Miller constructs this book in three parts, which seem to mirror the progression of her own relationship with Narnia. In the first part, she articulates all the reasons to love Narnia. It's a magical place, full of talking animals, with the appeal of a secret, private garden. Children especially identify with the world of Narnia because there, children are tested and challenged, and what they do matters. There is a satisfying weight to their thoughts and actions, and in a real world typically condescending to kids, young people find Narnia liberating.
The second section of Miller's book details her discovery of the blatant Christian themes in Narnia. This was a betrayal to her, the idea of an agenda being injected into an otherwise pure reading experience. Now that C.S. Lewis the author is revealed in Narnia, she begins to realize there are other reasons not to blindly trust in the epic. Themes of racism, sexism, and elitism are apparent in the Chronicles, all stemming from Lewis' own flaws as a person. Miller is left feeling alienated and upset, until she gets some advice from author Philip Pullman, himself a detractor of Lewis and his creative worlds. Pullman tells Miller that if she is really interested in making peace with Narnia, she must find "another way in."
The third section of The Magician's Book is a scholarly examination of the influences on Lewis at the time he wrote Narnia.

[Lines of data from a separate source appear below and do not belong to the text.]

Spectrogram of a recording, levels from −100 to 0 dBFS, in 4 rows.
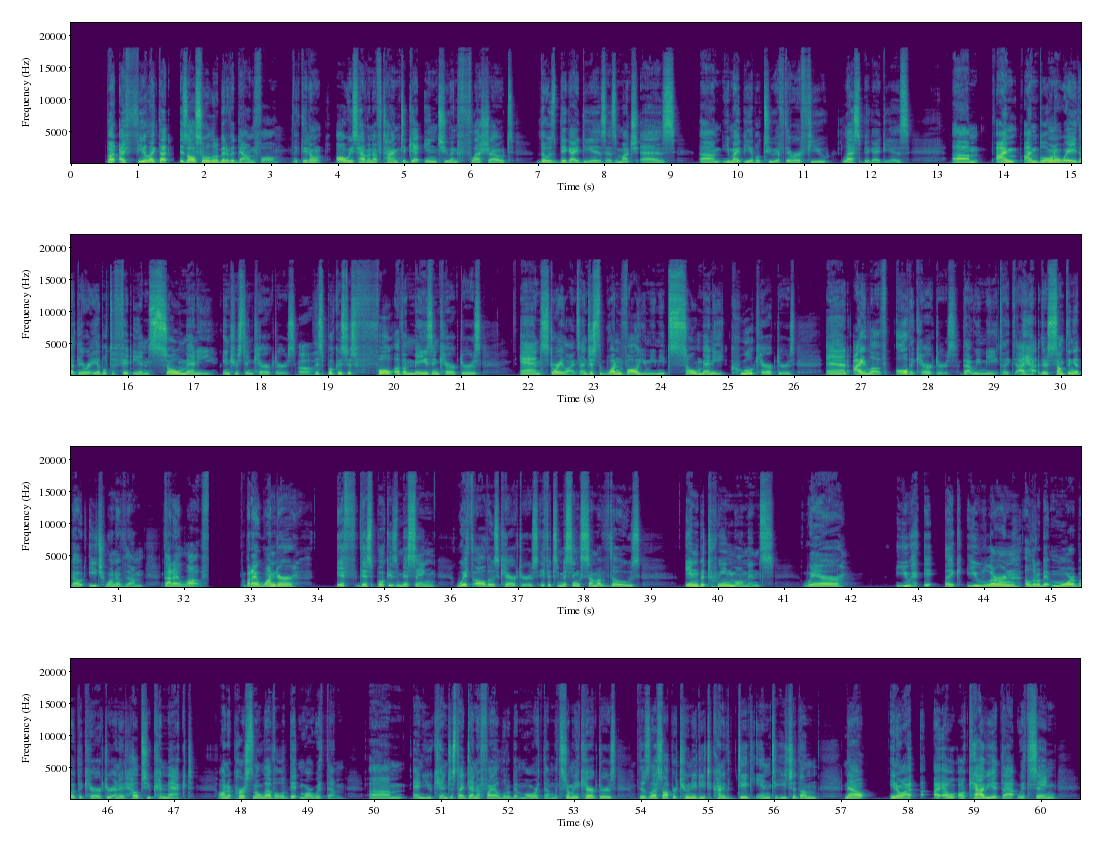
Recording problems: none

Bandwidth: 18 kHz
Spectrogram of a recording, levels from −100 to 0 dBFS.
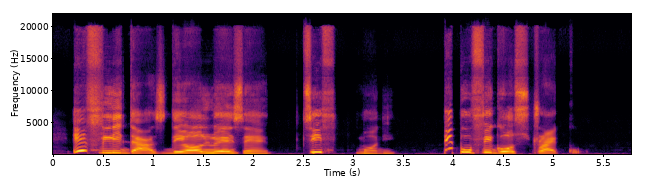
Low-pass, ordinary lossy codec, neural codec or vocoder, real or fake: none; none; autoencoder, 48 kHz, 128 numbers a frame, DAC-VAE, trained on Japanese speech; fake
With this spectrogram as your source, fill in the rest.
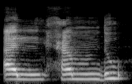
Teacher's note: زبان کا کنارہ اور ادنیٰ حافہ اوپر دانتوں کے مسوڑوں کے ساتھ لگایا ہوا ہے، اس کو تھوڑی دیر درمیانے ٹائم کے لیے اس کو ٹھہرا کے رکھیں. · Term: لام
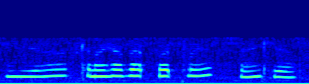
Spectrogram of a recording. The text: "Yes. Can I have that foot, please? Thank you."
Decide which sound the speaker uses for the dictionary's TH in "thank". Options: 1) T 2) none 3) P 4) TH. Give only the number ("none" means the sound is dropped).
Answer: 4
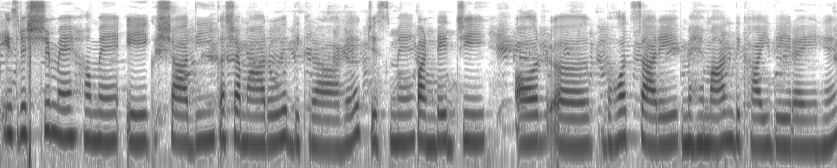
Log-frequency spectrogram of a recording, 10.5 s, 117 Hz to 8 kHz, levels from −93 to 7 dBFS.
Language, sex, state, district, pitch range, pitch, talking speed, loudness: Hindi, female, Jharkhand, Jamtara, 210-240 Hz, 225 Hz, 125 wpm, -25 LUFS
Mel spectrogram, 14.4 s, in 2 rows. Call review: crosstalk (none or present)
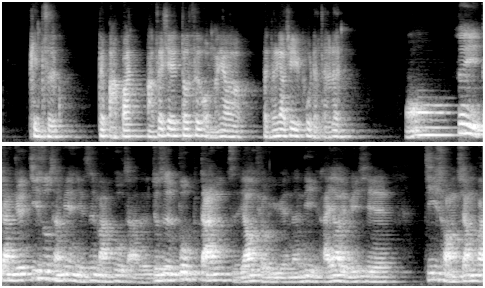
none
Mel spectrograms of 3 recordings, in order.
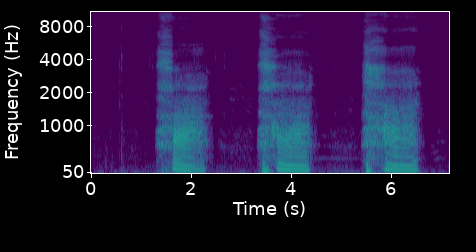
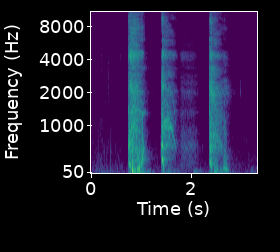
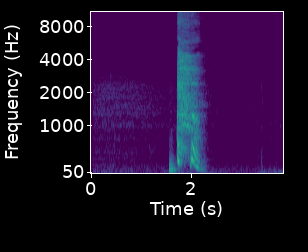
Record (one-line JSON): {"exhalation_length": "7.2 s", "exhalation_amplitude": 2559, "exhalation_signal_mean_std_ratio": 0.59, "three_cough_length": "3.3 s", "three_cough_amplitude": 21676, "three_cough_signal_mean_std_ratio": 0.35, "cough_length": "3.8 s", "cough_amplitude": 8413, "cough_signal_mean_std_ratio": 0.3, "survey_phase": "beta (2021-08-13 to 2022-03-07)", "age": "45-64", "gender": "Male", "wearing_mask": "No", "symptom_none": true, "smoker_status": "Ex-smoker", "respiratory_condition_asthma": false, "respiratory_condition_other": false, "recruitment_source": "REACT", "submission_delay": "2 days", "covid_test_result": "Negative", "covid_test_method": "RT-qPCR", "influenza_a_test_result": "Negative", "influenza_b_test_result": "Negative"}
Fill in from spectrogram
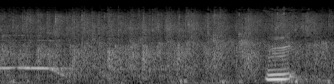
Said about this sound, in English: Can we give our panelists a hand clap?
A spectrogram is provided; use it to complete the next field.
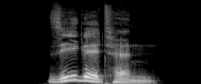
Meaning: inflection of segeln: 1. first/third-person plural preterite 2. first/third-person plural subjunctive II
- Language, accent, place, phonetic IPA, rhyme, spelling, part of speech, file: German, Germany, Berlin, [ˈzeːɡl̩tn̩], -eːɡl̩tn̩, segelten, verb, De-segelten.ogg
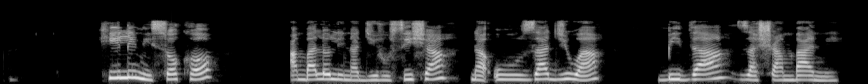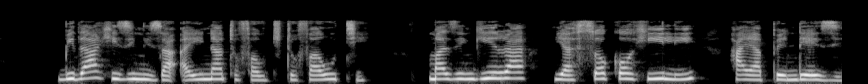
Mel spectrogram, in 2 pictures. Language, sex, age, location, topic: Swahili, female, 25-35, Nairobi, finance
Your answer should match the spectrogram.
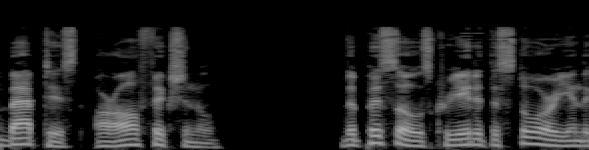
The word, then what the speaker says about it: Piso: The New Testament, the Church, and Christianity were all the creation of the Calpurnius Piso, pronounced Piso, one family, who were Roman aristocrats.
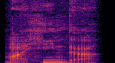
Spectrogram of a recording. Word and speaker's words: Mahinda: to the Western World moreover Mahendra which in Nepali language is pronounced mahinda was the envoy sent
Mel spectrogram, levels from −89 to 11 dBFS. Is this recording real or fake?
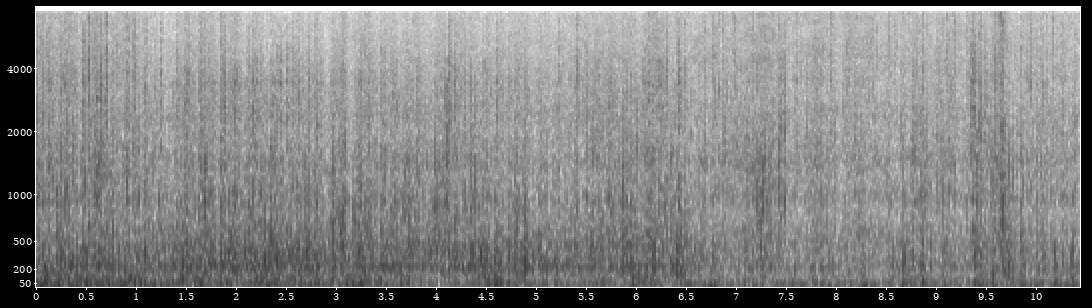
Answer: real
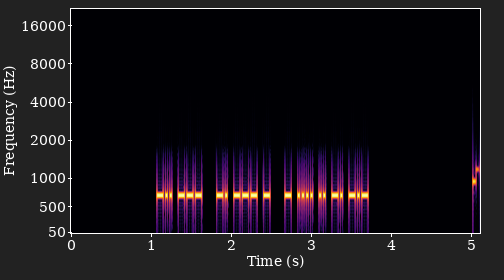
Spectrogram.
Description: Morse code, heard as a keyed tone, about 44 wpm, 700 Hz. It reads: DO NOT THINK
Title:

The English landscape surrounding his home and haunts, his interest in Norse mythology and medieval romance, and especially his close relationship with fellow author J.R.R. Tolkein - all of these experiences factored in to the creation of Narnia as much as Lewis' conversion to Christianity. In finding evidence of these other crucial contributions to Narnia's universe, Miller is in essence "reclaiming" (as she puts it) Narnia for the readers who gain little from a Christian examination of the books.
The Magician's Book is so well-written - I was consistently impressed with Miller's thorough research and amazing ability to transition from one idea to the next. Her interviews with other authors are seamlessly woven into the path of her journey here, and I felt the contemporary views really added to my understanding. Miller doesn't require her readers to be fellow experts in the Chronicles books - she does an excellent job summarizing parts of the books under examination. The only prerequisite to enjoying Miller's effort is a love of reading, and an appreciation for the many whys and worlds involved in the creation of any given text.
Finally, While it is clear that Miller is trying to come to a heightened idea of "full circle" (love-hate-love Narnia), I must confess that I got caught up in the centrifugal force of the final turn. The third section was very heavy in research, and I felt it lost some of the more intimate tone of the first two sections. Still, I came away feeling that this book is an important companion to anyone's understanding and appreciation of C.S. Lewis' Chronicles of Narnia. I will also be enthusiastically recommending this as a book club read, since there is much opportunity for discussion, and I'm eager to pick the brains of other book lovers and new fans of Laura Miller.
Most Recent Customer Reviews
Despite the subtitle, this book is not just for readers of C.S. Lewis.Read more